Born out of the woodwork of a remote house in western Massachusetts, BOBBY
is a grab bag of college friends and label mates from Partisan and Knitting Factory Records. Their varied background creates a complex, hushed sound, perhaps attributed to the band’s namesake “member,” described as a wandering founder of the band who isn’t actually real. (Until very recently, no press photos of BOBBY’s actual members existed). Whoever this character is, BOBBY’s presence is quite apparent throughout the self-titled debut, monitoring a morphing album of folky dream pop laced with peculiar rhythms.
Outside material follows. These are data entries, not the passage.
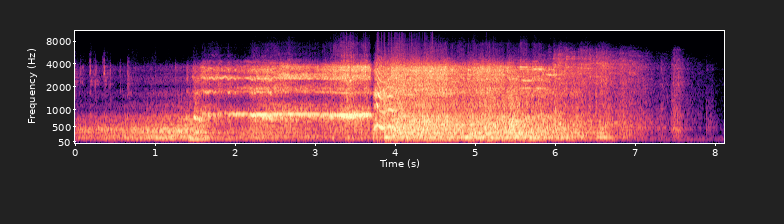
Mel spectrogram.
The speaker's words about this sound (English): Reported in stolen car. Large green Daimler speeding south.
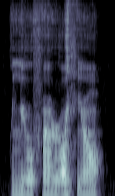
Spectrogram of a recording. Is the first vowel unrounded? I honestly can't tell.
no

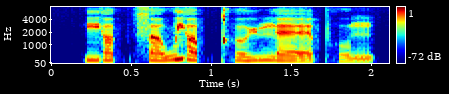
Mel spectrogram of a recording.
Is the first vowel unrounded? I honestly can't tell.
yes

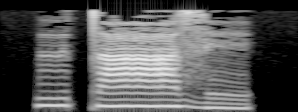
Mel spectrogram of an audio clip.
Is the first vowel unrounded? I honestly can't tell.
yes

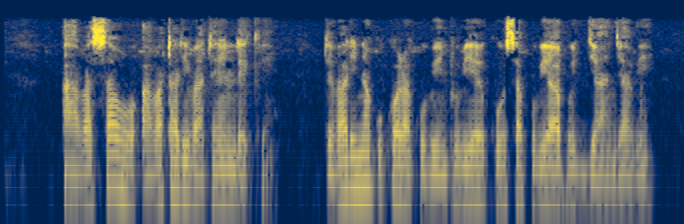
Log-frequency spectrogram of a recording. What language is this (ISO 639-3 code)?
lug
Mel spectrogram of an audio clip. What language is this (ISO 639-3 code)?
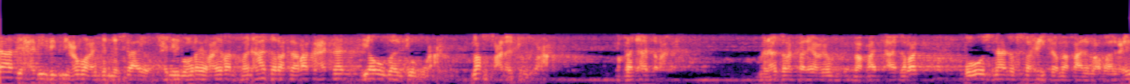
ara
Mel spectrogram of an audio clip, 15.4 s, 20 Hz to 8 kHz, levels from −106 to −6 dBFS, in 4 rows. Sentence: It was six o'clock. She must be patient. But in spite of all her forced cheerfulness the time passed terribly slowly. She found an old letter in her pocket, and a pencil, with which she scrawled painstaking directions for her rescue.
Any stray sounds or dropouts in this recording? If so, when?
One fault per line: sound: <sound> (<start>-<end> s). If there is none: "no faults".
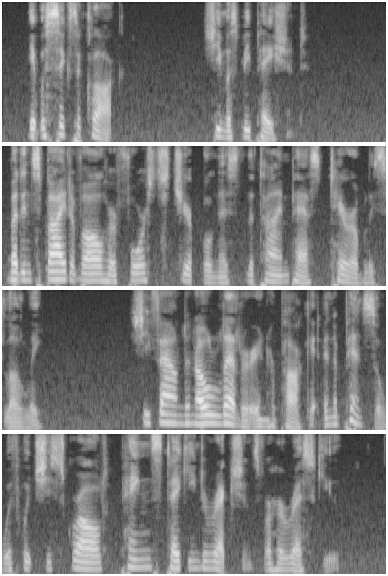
sound: dropout (5.7-5.9 s)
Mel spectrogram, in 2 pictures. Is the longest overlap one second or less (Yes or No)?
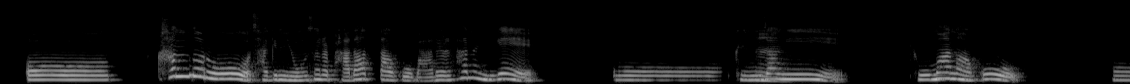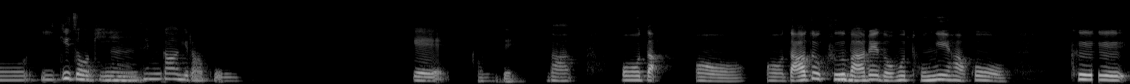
Yes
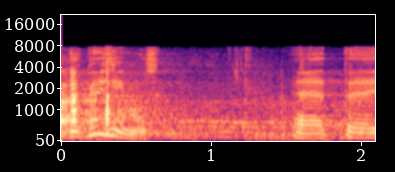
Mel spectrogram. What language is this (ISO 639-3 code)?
est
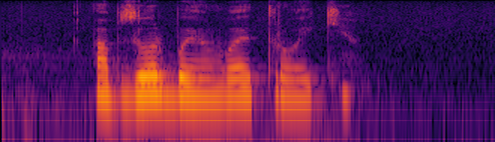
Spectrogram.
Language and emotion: Russian, neutral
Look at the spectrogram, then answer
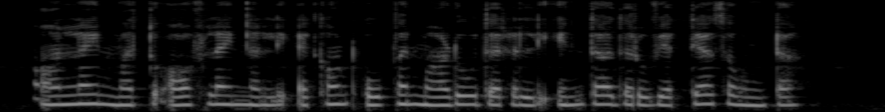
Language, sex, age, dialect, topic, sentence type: Kannada, female, 18-24, Coastal/Dakshin, banking, question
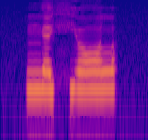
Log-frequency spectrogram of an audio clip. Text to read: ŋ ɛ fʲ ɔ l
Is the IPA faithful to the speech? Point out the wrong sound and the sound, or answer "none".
none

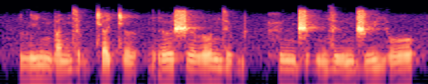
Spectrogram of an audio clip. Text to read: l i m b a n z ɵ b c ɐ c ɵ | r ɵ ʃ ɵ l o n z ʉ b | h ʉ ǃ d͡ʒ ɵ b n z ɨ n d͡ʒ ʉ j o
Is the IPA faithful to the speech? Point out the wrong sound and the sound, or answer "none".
ǃ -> n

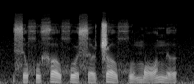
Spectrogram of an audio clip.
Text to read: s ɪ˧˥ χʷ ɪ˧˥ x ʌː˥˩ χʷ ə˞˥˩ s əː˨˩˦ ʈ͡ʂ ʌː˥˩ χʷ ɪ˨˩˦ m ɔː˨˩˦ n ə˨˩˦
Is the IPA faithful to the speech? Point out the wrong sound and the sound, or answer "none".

Opener “We Saw” serves as a subdued, dreamy primer that prepares the listener for the dive into BOBBY’s world of kaleidoscope synth folk. (I’ll warn you upfront that it’s easy to drift into the album– heavy eyelids should take special caution). “Sore Spore” quickly offsets the lukewarm overture; the track’s wobbly rhythms and swapping male-female vocals grow endearingly quirky. From this point, the remaining tracks melt into each other, working their way from one pocket of sound to another. The fluttering mirage of “It’s Dead Outside” is trailed by the woodsy “Loading Phase”, followed by a trembling, synthy glow on “Ginger (Water Birth)”. The assorted sounds, loops, and meters enable each track to unfurl in a unique style hard to pin down even on multiple listens. Each element seamlessly rises and falls, somehow making sense among the wide array of knobs, keys, loops, and strings. “Dustbeam” sounds just like the image its title indicates, gracefully melding into “the Shed,” closing the album with shadowy chants.
BOBBY is neither an album to skip around on nor one to sit and analyze every turn. The album unfolds naturally, bouncing around in the background and eventually engulfing the listener. Its delicate balance between calm and eerie provides a nice escape from the drums, guitar, and bass formula, assuring that BOBBY’s atypical sound will reserve a place for the group among their peers at the synth-folk table for some time to come.